US’s Janus-Faced Approach Toward Syria
US is a major stakeholder in the Syrian conflict and, so far, has displayed a seemingly contradictory Janus-faced approach that cancels out with one hand what the other hand offers in peace-making. The promise of peace in war-torn Syria has been time and again frustrated, most recently by a short-lived peace agreement that was gutted before the ink on the agreement had dried -- by what appears to be a deliberate US bombing of Syrian army positions that killed dozens of soldiers and thus strengthened the ISIS (Daesh), which went on the offensive immediately after the September 17th "errand" US bombing in Deir al-Zour.
While the debate rages on whether or not the US made a mistake or was it designed by a US military unhappy with the cease-fire agreement, one thing is clear and that is the lack of a genuine interest on US's part to pursue a lasting peace in Syria dominated by the government of Bashar al-Assad. The top US diplomats may be genuinely interested in a diplomatic solution, but they do not call the shots on the security dimensions, which is why one should not put too much faith in US Secretary of State John Kerry's efforts and statements.
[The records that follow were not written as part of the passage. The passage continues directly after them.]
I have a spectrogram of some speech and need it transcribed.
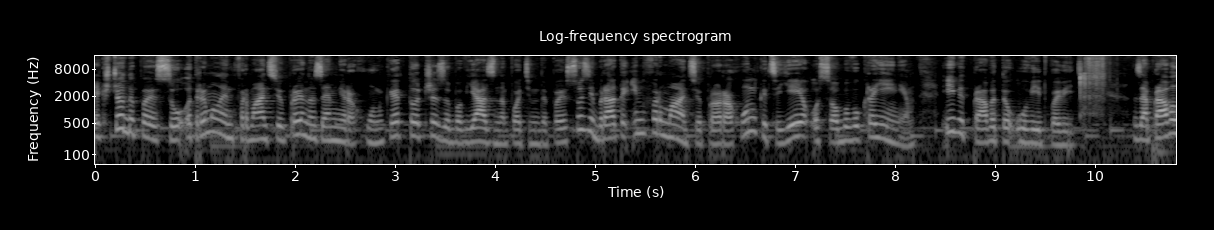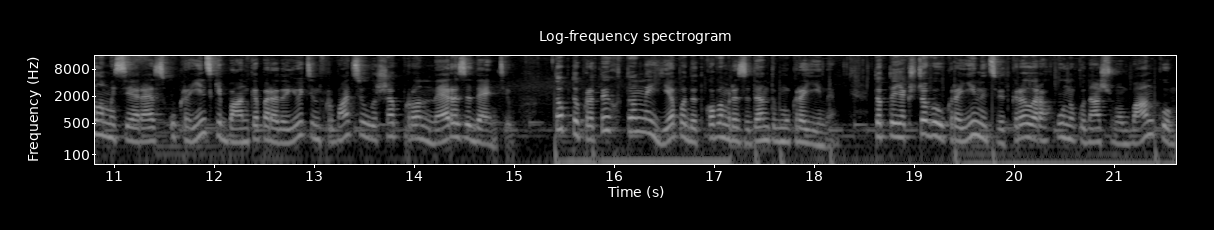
Якщо ДПСУ отримала інформацію про іноземні рахунки, то чи зобов'язана потім ДПСУ зібрати інформацію про рахунки цієї особи в Україні і відправити у відповідь? За правилами СРС, українські банки передають інформацію лише про нерезидентів, тобто про тих, хто не є податковим резидентом України. Тобто, якщо ви українець відкрили рахунок у нашому банку,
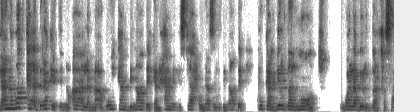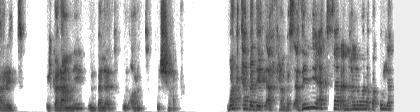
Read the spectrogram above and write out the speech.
فأنا وقتها أدركت إنه آه لما أبوي كان بناضل كان حامل السلاح ونازل بناضل هو كان بيرضى الموت. ولا بيرضى خسارة الكرامة والبلد والأرض والشعب. وقتها بديت أفهم بس أظني أكثر أنا هلأ وأنا بقول لك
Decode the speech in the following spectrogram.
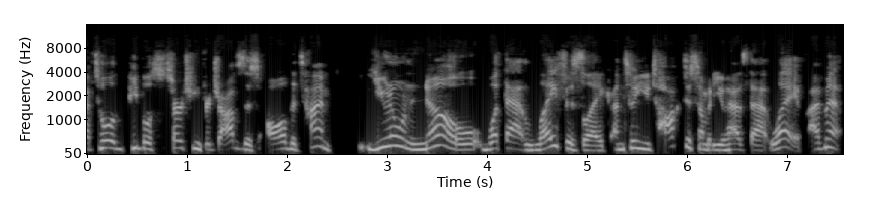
I've told people searching for jobs this all the time. You don't know what that life is like until you talk to somebody who has that life. I've met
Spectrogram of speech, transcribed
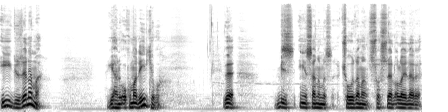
İyi güzel ama yani okuma değil ki bu. Ve biz insanımız çoğu zaman sosyal olayları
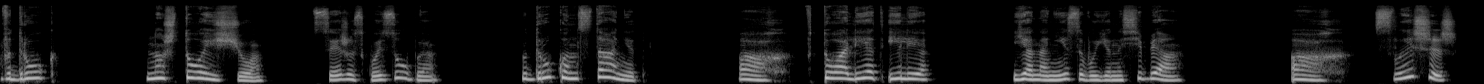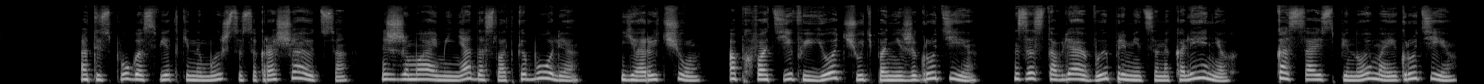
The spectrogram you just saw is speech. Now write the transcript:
Вдруг... Но что еще? Цежу сквозь зубы. Вдруг он встанет? Ах, в туалет или... Я нанизываю ее на себя. Ах, слышишь? От испуга Светкины мышцы сокращаются, сжимая меня до сладкой боли. Я рычу обхватив ее чуть пониже груди, заставляя выпрямиться на коленях, касаясь спиной моей груди.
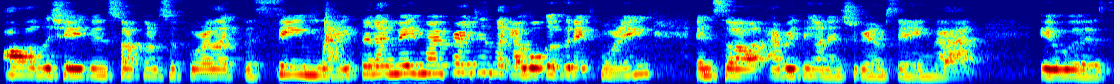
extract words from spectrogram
all the shades in stock on Sephora like the same night that I made my purchase. Like I woke up the next morning and saw everything on Instagram saying that it was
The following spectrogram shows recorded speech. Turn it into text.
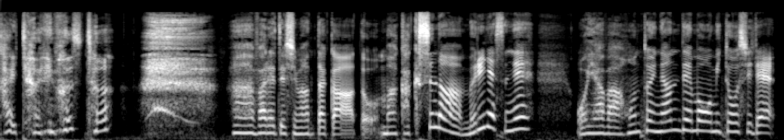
書いてありました。ああバレてしまったかと。まあ隠すのは無理ですね。親は本当に何でもお見通しで。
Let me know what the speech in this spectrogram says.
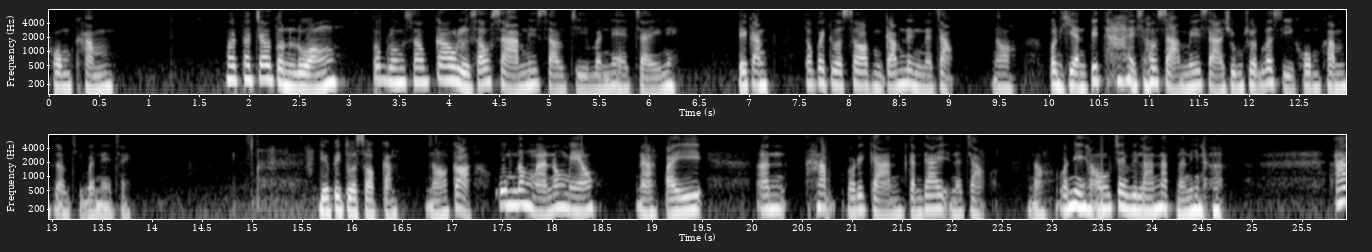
คมคำวัดพระเจ้าตนหลวง ตกลงเสาเก้าหรือเสาสามนี่เสาจีบันแน่ใจนี่ เดียวกัน ต้องไปตรวจสอบกำหนึ่งนะเจ้าเนาะเปิดเขียนปิดท้ายเสาสามเมษาชุมชนว่าสีคมคำสาจีบันแน่ใจ เดี๋ยวไปตรวจสอบกันเนาะก็อุ้มน้องหมาน้องแมวนะไปอันฮับบริการกันได้นะเจ้าเนาะวันนี้เขาใจเวลาหนักนะนี่นะ อ่า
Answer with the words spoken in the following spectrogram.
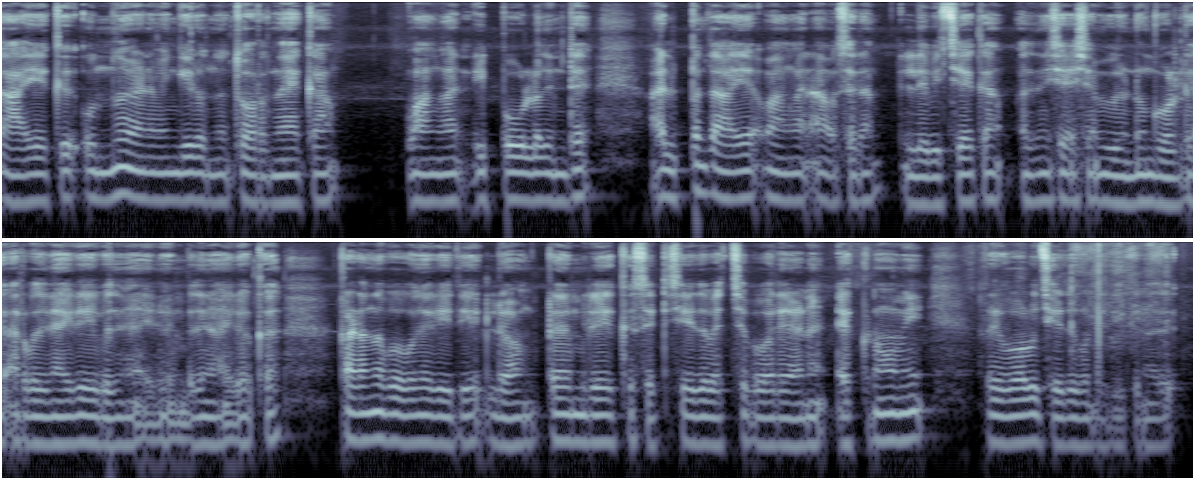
താഴേക്ക് ഒന്ന് വേണമെങ്കിൽ ഒന്ന് തുറന്നേക്കാം. വാങ്ങാൻ ഇപ്പോൾ ഉള്ളതിന്റെ അല്പം താഴെ വാങ്ങാൻ അവസരം ലഭിച്ചേക്കാം. അതിനുശേഷം വീണ്ടും ഗോൾഡ് അറുപതിനായിരം എഴുപതിനായിരം എൺപതിനായിരം ഒക്കെ കടന്നു പോകുന്ന രീതിയിൽ ലോങ് ടേമിലേക്ക് സെറ്റ് ചെയ്ത് വെച്ച പോലെയാണ് എക്കണോമി റിവോൾവ് ചെയ്തുകൊണ്ടിരിക്കുന്നത്.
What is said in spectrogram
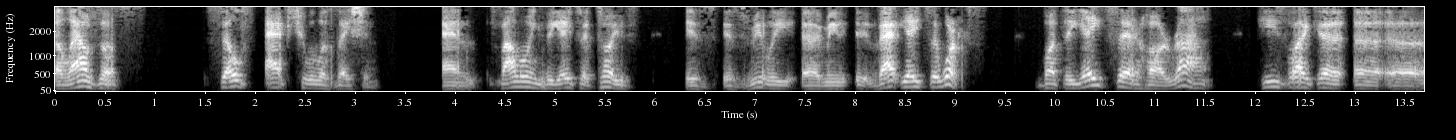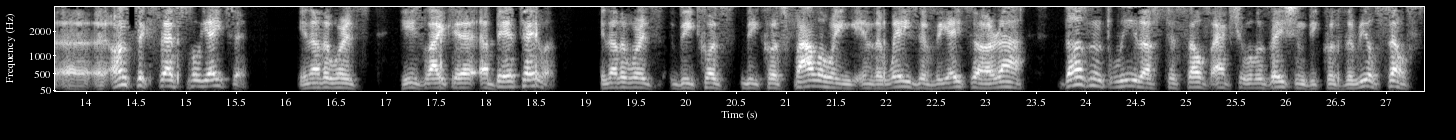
allows us self-actualization and following the Yetzer Toiv is is really, I mean, that Yetzer works, but the Yetzer Hara, he's like a, a, a, a unsuccessful Yetzer. In other words, he's like a, a Bear Taylor. In other words, because, because following in the ways of the Yetzer Hara doesn't lead us to self-actualization because the real self,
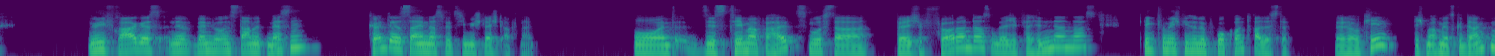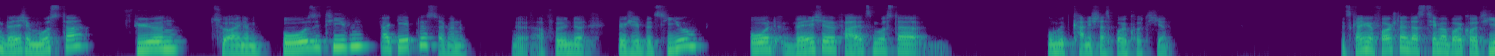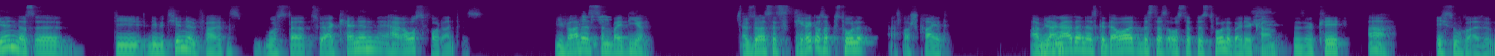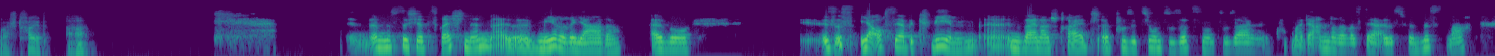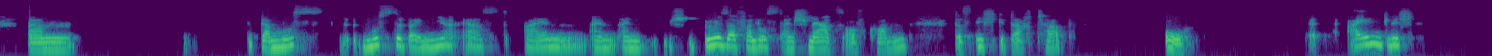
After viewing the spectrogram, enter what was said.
Nur die Frage ist, ne, wenn wir uns damit messen, könnte es sein, dass wir ziemlich schlecht abschneiden. Und das Thema Verhaltensmuster, welche fördern das und welche verhindern das, klingt für mich wie so eine Pro-Kontra-Liste. Okay, ich mache mir jetzt Gedanken, welche Muster führen zu einem positiven Ergebnis, sag mal, eine erfüllende glückliche Beziehung und welche Verhaltensmuster, womit kann ich das boykottieren? Jetzt kann ich mir vorstellen, das Thema Boykottieren, dass äh, die limitierenden Verhaltensmuster zu erkennen herausfordernd ist. Wie war das denn bei dir? Also du hast jetzt direkt aus der Pistole, das war Streit. Aber mhm. wie lange hat denn das gedauert, bis das aus der Pistole bei dir kam? Also okay, ah, ich suche also immer Streit. Aha. Da müsste ich jetzt rechnen, also mehrere Jahre. Also es ist ja auch sehr bequem, äh, in seiner Streitposition zu sitzen und zu sagen, guck mal, der andere, was der alles für Mist macht. Ähm, da muss, musste bei mir erst ein, ein, ein böser Verlust, ein Schmerz aufkommen, dass ich gedacht habe, oh, äh, eigentlich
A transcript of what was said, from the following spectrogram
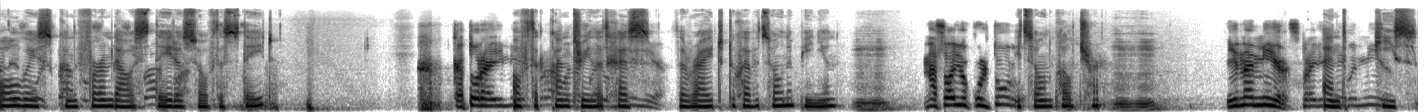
always confirmed our status of the state, of the country that has the right to have its own opinion, its own culture, and peace,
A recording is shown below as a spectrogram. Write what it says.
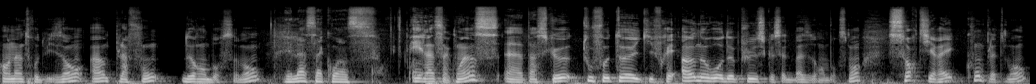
en introduisant un plafond de remboursement. Et là, ça coince. Et là, ça coince euh, parce que tout fauteuil qui ferait 1 euro de plus que cette base de remboursement sortirait complètement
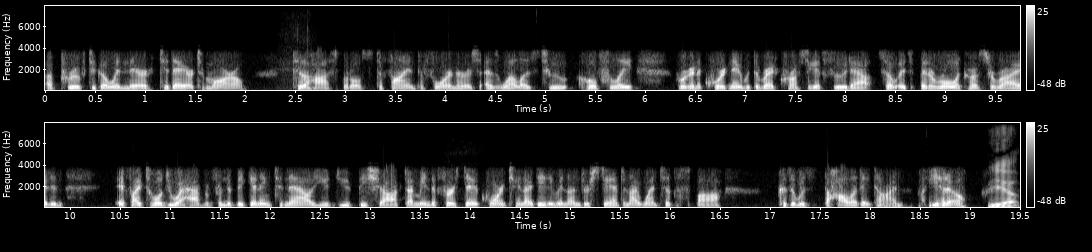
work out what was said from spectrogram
approved to go in there today or tomorrow to the hospitals to find the foreigners, as well as to hopefully we're going to coordinate with the Red Cross to get food out. So it's been a roller coaster ride, and if I told you what happened from the beginning to now, you'd you'd be shocked. I mean, the first day of quarantine, I didn't even understand, and I went to the spa because it was the holiday time. You know. Yeah.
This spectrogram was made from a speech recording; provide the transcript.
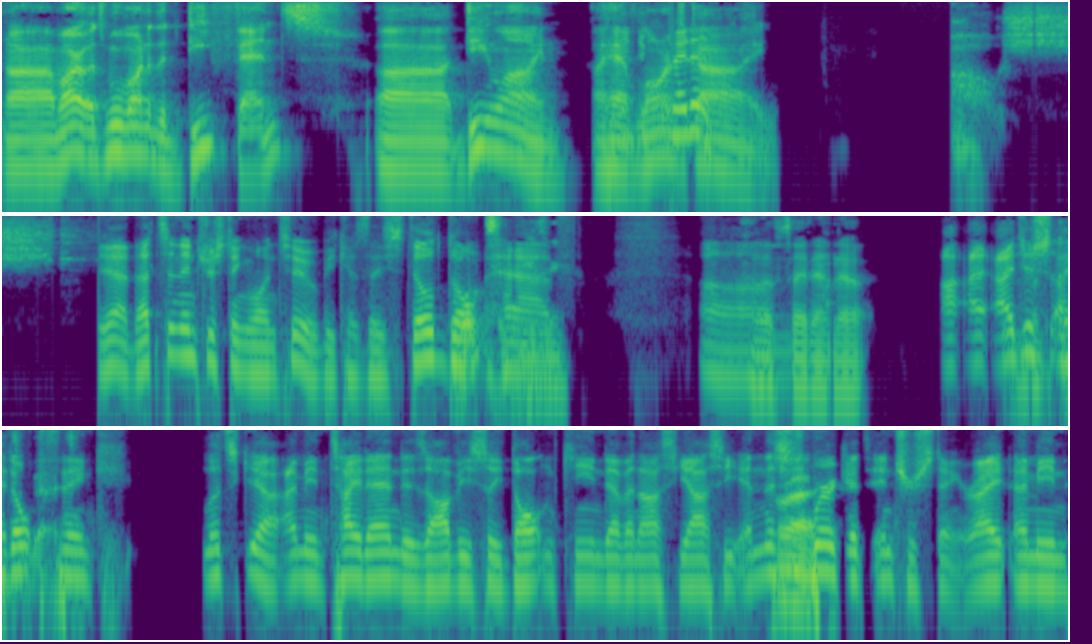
Um, all right, let's move on to the defense. Uh, D line. I have Lawrence. Guy. Oh shh. Yeah, that's an interesting one too because they still don't Looks have. amazing. I left Um, tight end out. I, I, I just I don't think. Let's yeah. I mean, tight end is obviously Dalton Keene, Devin Asiasi, and this Right. is where it gets interesting, right? I mean,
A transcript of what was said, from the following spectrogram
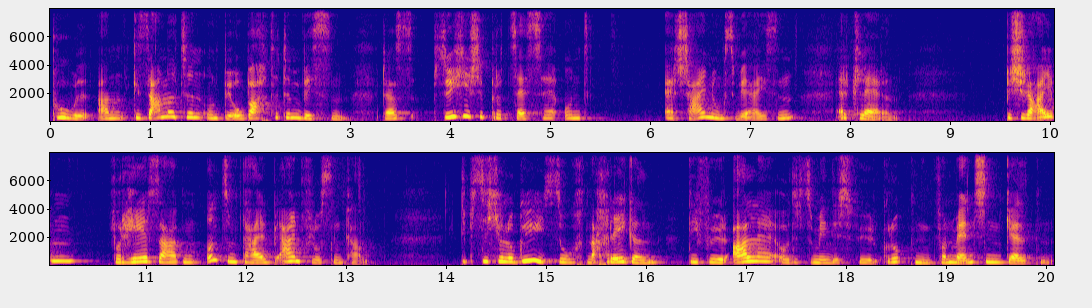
Pool an gesammeltem und beobachtetem Wissen, das psychische Prozesse und Erscheinungsweisen erklären, beschreiben, vorhersagen und zum Teil beeinflussen kann. Die Psychologie sucht nach Regeln, die für alle oder zumindest für Gruppen von Menschen gelten.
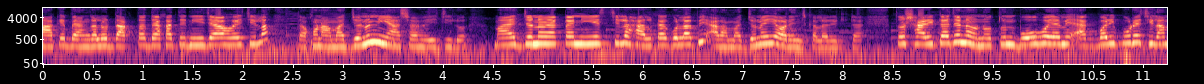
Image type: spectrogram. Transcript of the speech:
মাকে ব্যাঙ্গালোর ডাক্তার দেখাতে নিয়ে যাওয়া হয়েছিল, তখন আমার জন্য নিয়ে আসা হয়েছিল। মায়ের জন্য একটা নিয়ে এসেছিল হালকা গোলাপি, আর আমার জন্য এই অরেঞ্জ কালারেরটা তো শাড়িটা যেন নতুন বউ হয়ে আমি একবারই পরেছিলাম,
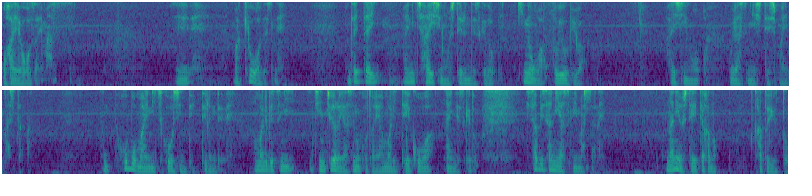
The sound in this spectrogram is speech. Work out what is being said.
おはようございます。えー、まあ、今日はですねだいたい毎日配信をしてるんですけど昨日は土曜日は配信をお休みしてしまいました。ほぼ毎日更新って言ってるんであまり別に1日ぐらい休むことにあまり抵抗はないんですけど久々に休みましたね。何をしていたかのかというと、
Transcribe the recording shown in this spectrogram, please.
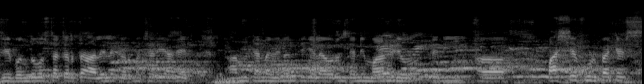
जे बंदोबस्ताकरता आलेले कर्मचारी आहेत आम्ही त्यांना विनंती केल्यावरून त्यांनी मान देऊन त्यांनी पाचशे फूड पॅकेट्स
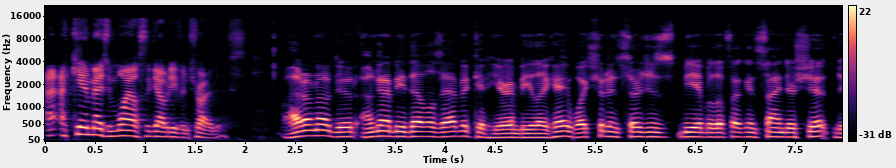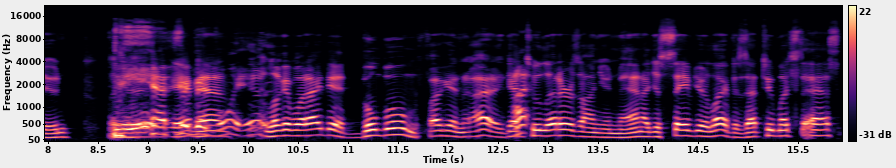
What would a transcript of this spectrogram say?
I, I can't imagine why else the guy would even try this. I don't know, dude. I'm gonna be devil's advocate here and be like, hey, why shouldn't surgeons be able to fucking sign their shit, dude? Look at. Yeah, that's a good point, yeah. Look at what I did. Boom, boom. Fucking, I got I- two letters on you, man. I just saved your life. Is that too much to ask,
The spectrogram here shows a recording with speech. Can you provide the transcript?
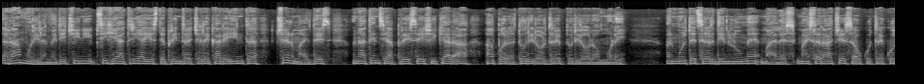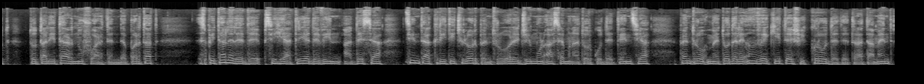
ramurile medicinii, psihiatria este printre cele care intră cel mai des în atenția presei și chiar a apărătorilor drepturilor omului. În multe țări din lume, mai ales mai sărace sau cu trecut totalitar nu foarte îndepărtat, spitalele de psihiatrie devin adesea ținta criticilor pentru regimul asemănător cu detenția, pentru metodele învechite și crude de tratament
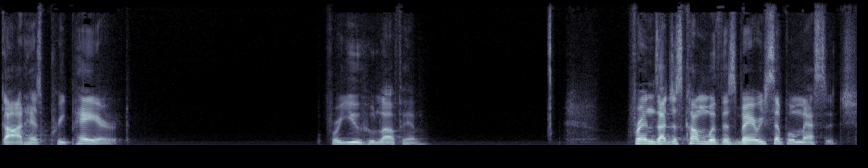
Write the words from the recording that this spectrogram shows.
God has prepared for you who love him. Friends, I just come with this very simple message.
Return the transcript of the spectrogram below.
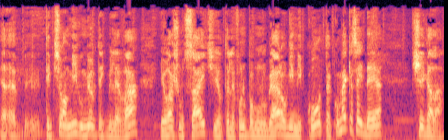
É, é, tem que ser um amigo meu que tem que me levar. Eu acho um site, eu telefono para algum lugar, alguém me conta. Como é que essa ideia chega lá?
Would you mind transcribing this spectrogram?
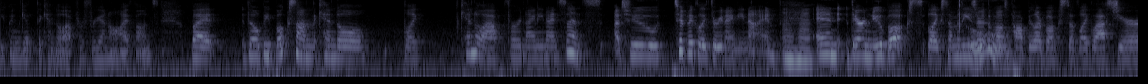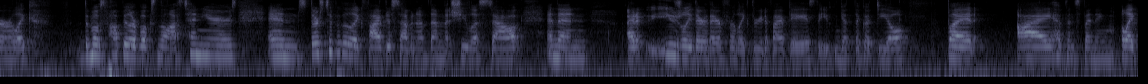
you can get the Kindle app for free on all iPhones. But there'll be books on the Kindle, like Kindle app for 99 cents uh, to typically 3.99 and they're new books like some of these are the most popular books of like last year or like the most popular books in the last 10 years and there's typically like five to seven of them that she lists out and then I, usually they're there for like three to five days that you can get the good deal. But i have been spending like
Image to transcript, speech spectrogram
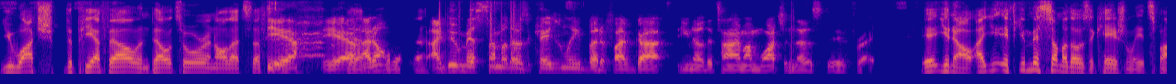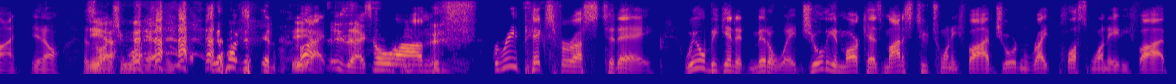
You watch the PFL and Bellator and all that stuff too? Yeah. Yeah. Yeah, I don't. I do miss some of those occasionally, but if I've got you know the time, I'm watching those too. Right. Eh, you know, I, if you miss some of those occasionally, it's fine. You know, as long as you watch yeah. them. You know, I'm just kidding. Yeah, All right. Exactly. So, um, three picks for us today. We will begin at middleweight. Julian Marquez minus 225, Jordan Wright plus 185.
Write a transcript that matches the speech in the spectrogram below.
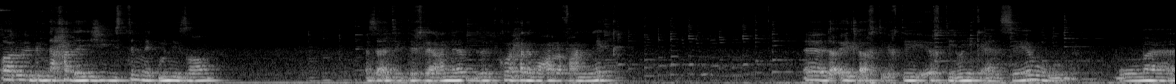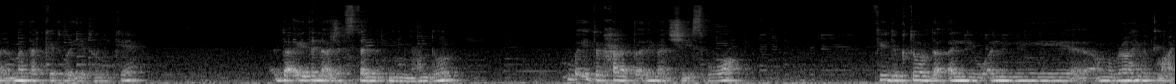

It is highly doubtful that the present US administration can deliver a sustainable peace and, consequently, the resolution of the deadly Syrian quagmire may need to await after the November elections in US.
For now, however, Washington's Syrian policy is inherently wedded to weakening Damascus's hold on the country, which is why through its German and other surrogates, the US is pressing forward the idea of a no-fly zone in parts of Syria, ostensibly for primarily humanitarian grounds, although it is most likely intended as a rebel sanctuary that can then be used to make military gains on the government strongholds. Of course, this would raise the risks of US-Syrian and even US-Russian confrontation, but this does not appear to be deterring the US policy-makers mapping out the next course of action on Syria. The Russian and Iranian support for Damascus may render the "regime change" scenario rather problematic, but this does not preclude "Syria change" policies that eye its territorial sovereignty and integrity. This is, after all, a war of opportunity for the US to expand its encroachments inside Syria and to raise the sunk costs for both Iran and Russia. Clearly, humanitarian concerns rank at the bottom of US's Syrian priorities and those concerns often hide ulterior motives touching on the military equation and balance of forces in Syria. In essence, this means that just like the past four years or so, the US will continue to do precious little to put out the fire and, indeed, quite a lot in adding fuel to the incendiary fire of the Syrian conflict by aiding the armed opposition, some of whom are bona fide extremist and terrorist groups. In fact, the Russian criticism that the US fails to screen the extremists from the moderate opposition seems rather apt but to a limit: the US is fully aware of the rebel groups' orientations and their less desirable record, yet keeps supporting them with the clear intention of denying Moscow a winning hand and, in effect, contribute to a Russian quagmire in Syria. Needless to say, there are a lot of vested interests, such as Turkey's, in Syria that the US must take into consideration, which is why the no-fly zone might be a ploy to create a regional 'coalition of the willing' to bring it about, sure to antagonize Damascus.
The prospect for a real peace in Syria looks at the moment rather dim and nothing has materialized from the US side that would indicate a more coherent and peace-promoting US policy on the horizon. It is therefore incumbent on the Syrian government and its international supporters to correctly assess the intentions of the US which has for several years followed the prescriptions of a dualist or bifurcated approach that is ultimately based on a built-in contradiction, i.e., it is desirous of war more than peace.